The Chinese were frankly tired of the foreign powers throwing their weight around. China, after all, has always been a great and mighty nation. Were it not for the Europeans’ advanced military technology—ironically, technology that had its birth in China—China would have swatted these “bearded foreign devils” away like flies.
Thus it shouldn’t surprise us that the Chinese government refused to apologize or offer compensation or any satisfaction for the life of Fr. Chapdelaine. After all, had he not clearly broken Chinese law by breaching the interior and preaching an illegal religion? He had. And was not the punishment for this beheading? It was. So for what was there to apologize? Abbé Chapdelaine wasn’t the only French citizen arrested for such activity. At the time, six of his countrymen were in custody for attempting to spread the gospel.
Furthermore, Father’s activities took place in territory where rebels were active (see the Christianity-inspired Taiping Rebellion here). How could it not be that a Frenchman – whose Christian government had not shown itself overly friendly or necessarily an ally to China – was doing something other than preaching religion? In fact, the Chinese viceroy asserted that Father’s activities had nothing whatsoever to do with religion. He was an agitating agent working against the government.
This turn of affairs was not necessarily disadvantageous to the French. Many of their countrymen had suffered martyrdom for their missionary work, and their government had never once taken action or retaliated. Now the sense was, “Enough is enough.” As the aforementioned minister wrote his nation’s Foreign Office:

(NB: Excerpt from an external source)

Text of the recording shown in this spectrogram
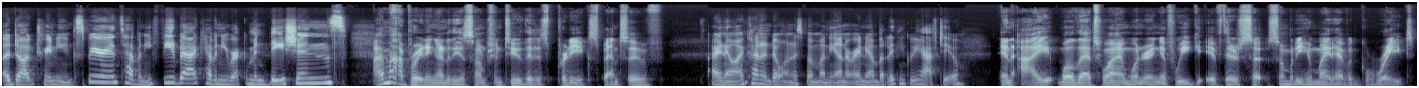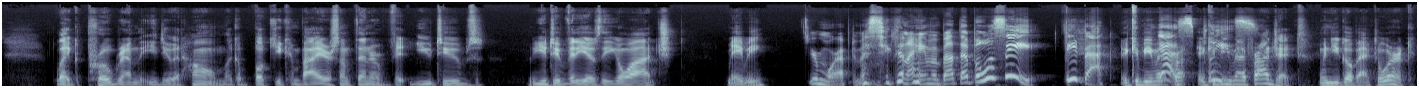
a dog training experience, have any feedback, have any recommendations. I'm operating under the assumption too that it's pretty expensive. I know I kind of don't want to spend money on it right now, but I think we have to. and I well, that's why I'm wondering if we if there's somebody who might have a great like program that you do at home, like a book you can buy or something, or vi- YouTube's YouTube videos that you can watch. Maybe You're more optimistic than I am about that, but we'll see. Feedback. it could be my Yes, pro- it could be my project when you go back to work.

If, in a word, the Representative of His Imperial Majesty would not but fail in his duty if he did not take advantage of the opportunity offered him to fix with one blow the errors or mistakes of the past and to bring out of the martyrdom of a missionary the complete emancipation of Christianity [in China].

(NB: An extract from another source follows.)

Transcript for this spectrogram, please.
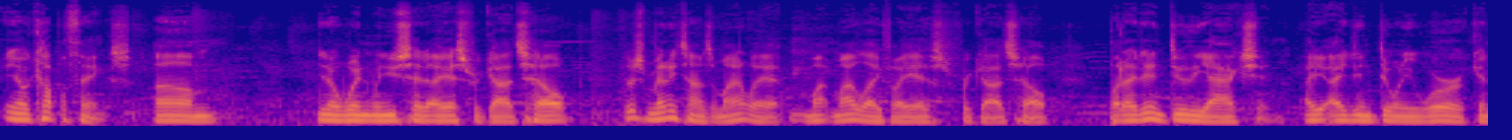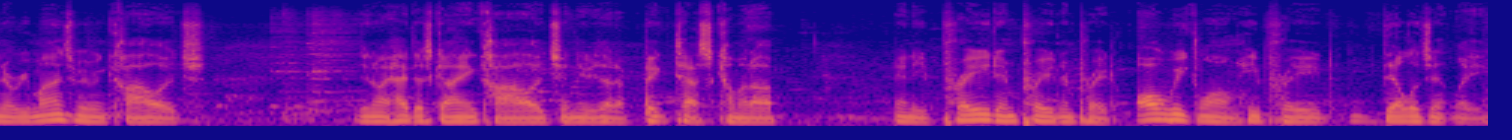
you know, a couple things. Um, you know, when, when you said I asked for God's help, there's many times in my, la- my, my life I asked for God's help, but I didn't do the action. I, I didn't do any work. And it reminds me of in college. You know, I had this guy in college and he had a big test coming up. And he prayed and prayed and prayed. All week long, he prayed diligently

As a result of the Chinese government’s refusal to apologize in any way, France thus used the incident as a pretext to join the United Kingdom in the Second Opium War. Britain’s purpose for the war was to have China legalize the opium trade (heroin comes from opium), expand its access to near-slave-wages Chinese labor (abuses of Chinese workers had led their government to cut off English access to such labor), and get China to exempt foreign imports from internal transit duties.

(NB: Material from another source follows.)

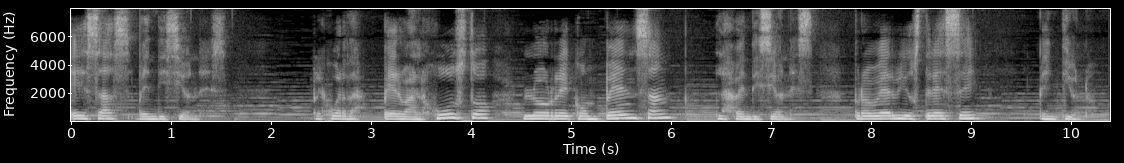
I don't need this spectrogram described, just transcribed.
esas bendiciones. Recuerda, pero al justo lo recompensan las bendiciones. Proverbios 13, 21.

The war lasted until 1860. While it obtained for foreign missionaries access to China’s interior, all in all it was a shameful mess. One could say about it what the English politician Gladstone said about the First Opium War: “I feel in dread of the judgments of God upon England for our national iniquity towards China…. [This is] a war more unjust in its origin, a war more calculated in its progress to cover this country with permanent disgrace.”
Pope St. John Paul II canonized St. Auguste and other Chinese martyrs on October 1, 2000, the same day (perhaps not coincidentally) as the anniversary of the People’s Republic of China. The next day the Chinese Communist Party’s People’s Daily released an article showing all the ways those canonized were actually bandits and other types of miscreants. It accused St. Auguste of raping women, of living with a woman named Cao, and of bribing officials on behalf of “bandits.”
Needless to say, the charges were the sorts of lies and politically motivated propaganda at which all communists excel.
God have mercy on their piddling souls.